**AIM OF THE EXERCISE**
Could the records be returned exactly, with the pictures left out?
========
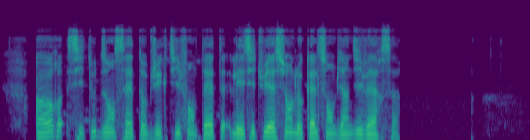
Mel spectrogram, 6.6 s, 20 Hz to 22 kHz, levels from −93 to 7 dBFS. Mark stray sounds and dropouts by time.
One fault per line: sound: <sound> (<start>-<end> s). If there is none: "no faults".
no faults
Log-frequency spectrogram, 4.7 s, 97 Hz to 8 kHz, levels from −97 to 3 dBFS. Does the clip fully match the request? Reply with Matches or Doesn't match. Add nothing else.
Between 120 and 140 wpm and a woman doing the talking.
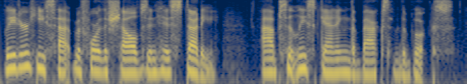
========
**EXERCISE OUTPUT**
Mel spectrogram, 6.6 s, 20 Hz to 22 kHz, levels from −93 to 7 dBFS. Mark stray sounds and dropouts by time.
One fault per line: sound: <sound> (<start>-<end> s). If there is none: "no faults".
no faults
Log-frequency spectrogram, 4.7 s, 97 Hz to 8 kHz, levels from −97 to 3 dBFS. Does the clip fully match the request? Reply with Matches or Doesn't match. Add nothing else.
Between 120 and 140 wpm and a woman doing the talking.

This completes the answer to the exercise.